Baronkin, Bryan to be Regina and Rex of Mardi Gras Ball

GREENVILLE — Valerie Baronkin of St. Elizabeth Ann Seton Church and Tom Bryan of Prince of Peace Church will be crowned Regina and Rex of the Mardi Gras Charity Ball this year. The queen and king are being honored for their service to both church and community.

The black tie event will be held in the Grand Ballroom of the Hyatt Regency Hotel in Greenville on Feb. 18. The Mardi Gras Charity Ball is billed as the largest Catholic function of the Upstate, and has been raising money for the needy since 1930.

“It’s a fund-raiser and a gathering of Catholics,” said Harriet McCambridge, president of the Mardi Gras Board of Directors and a parishioner at St. Mary Magdalene Church. “We would like people to come in costume. That’s not necessary, but it is a dressy affair.”

The $75-per-person ticket price includes a cocktail hour, a seven-course meal and dancing to a live band. The bar is open (free) throughout the evening. Money raised from ticket sales and a silent auction goes to Upstate charities; this year HomeWorks, Birthright of Greenville, Christmas in the Park, the Monastery of St. Clare, the neonatal care unit of St. Francis Hospital and St. Anthony of Padua School will be the beneficiaries.

“The board chooses charities that don’t get a lot from United Way and that have a low operating cost,” McCambridge said.

The Mardi Gras Charity Ball is itself a low-cost operation. All the people on the board and all the people who work for it are volunteers. There are no salaries involved in this fund-raising effort. That leaves more money for the beneficiaries, which suits Franciscan Sister Catherine Noecker of St. Anthony.

“The Mardi Gras Ball has been generous with us for a good number of years,” said Sister Noecker, who has been principal of St. Anthony for 18 of those years. “I feel privileged that the Catholic community of Greenville recognizes the opportunity to evangelize that this school affords. They recognize that what we do is valuable.”

The administrator said that the mission school uses the money to fund one or more scholarships for disadvantaged students. The donation varies from year to year, she said, depending on how well-attended the ball is. McCambridge said that the donations recently have been at least $3,000 per beneficiary each year.

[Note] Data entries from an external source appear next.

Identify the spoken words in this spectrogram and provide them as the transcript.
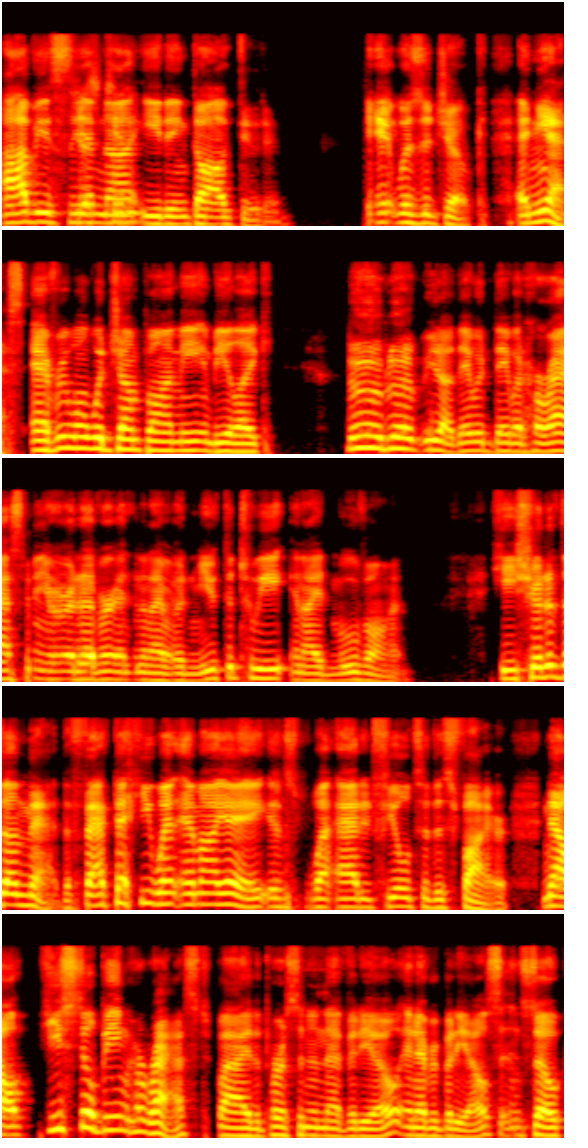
obviously Just I'm not eating dog doo. It was a joke. And yes, everyone would jump on me and be like, blah, blah, you know, they would they would harass me or whatever, and then I would mute the tweet and I'd move on. He should have done that. The fact that he went MIA is what added fuel to this fire. Now, he's still being harassed by the person in that video and everybody else. And so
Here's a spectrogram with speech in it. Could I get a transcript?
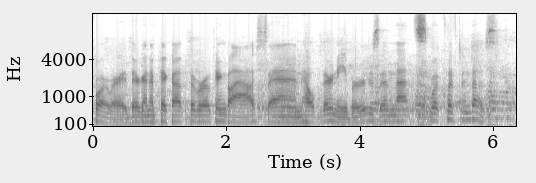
forward. They're going to pick up the broken glass and help their neighbors, and that's what Clifton does.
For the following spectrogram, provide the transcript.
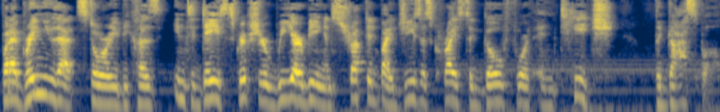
But I bring you that story because in today's scripture, we are being instructed by Jesus Christ to go forth and teach the gospel.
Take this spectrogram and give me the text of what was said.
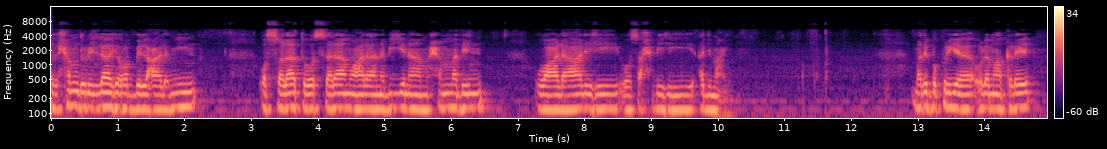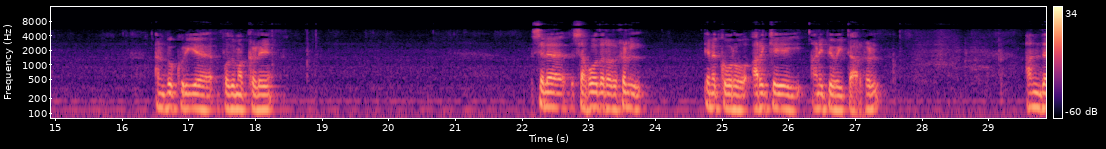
الحمد لله رب العالمين والصلاة والسلام على نبينا محمد وعلى آله وصحبه أجمعين மதிப்புக்குரிய உலமாக்களே அன்புக்குரிய பொதுமக்களே சில சகோதரர்கள் எனக்கு ஒரு அறிக்கையை அனுப்பி வைத்தார்கள் அந்த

This year’s reigning queen of the Mardi Gras Charity Ball, Valerie Baronkin, is well known for her pro-life work in the Piedmont Deanery. She has coordinated the overall deanery-wide movement for the past 10 years, organized the statewide Rosary for Life for six years and the trip to the Washington, D.C., March for Life for three years. She is the facilitator for Project Rachel and Rachel’s Vineyard, two outreach efforts for women who are suffering after abortions.

Baronkin is on the parish council at St. Elizabeth Ann Seton and coordinates Meals on Wheels at her workplace. She is a board member of various community organizations, including Greenville Technical College and her community pool. She has assisted Helping Families First, the Girl Scouts and Mauldin High School, and has taught religious education for 10 years.

She is a project manager for the Fluor Daniel Company and has been married to Steve Baronkin for 30 years.

The Mardi Gras Ball’s Rex, Tom Bryan, is active in Irish Catholic activities in the Upstate. He organized the Irish Children’s Summer Program, bringing both Catholic and Protestant children from Northern Ireland to South Carolina for summer vacations, and is state director of the Ancient Order of Hibernians. He is a fourth-degree member of the Knights of Columbus and served as grand knight of the Foothills Council at Prince of Peace Parish. Bryan served on the board of directors of St. Joseph’s Catholic School in Greenville and is a past president of the Pleasantburg Rotary Club. He is married to Beth Bryan.

Len Byrne, who nominated Bryan for the honor, said that the new Mardi Gras Charity Ball king is a man of action.

“Tom is always looking to help in some way,” Byrne said. “He doesn’t wait for things to happen, but makes them happen.”

The dozens of past kings and queens of the Mardi Gras Charity Ball include some of the best-known Catholic names in the Upstate, including Margaret Ann Moon, Andy Pacewic, Cathy Francis, Louis and Joan Sagedy, Timothy Baker, Pearlie Harris and Harold Gallivan.

The charity’s Web site has more information about the Feb. 18 gala: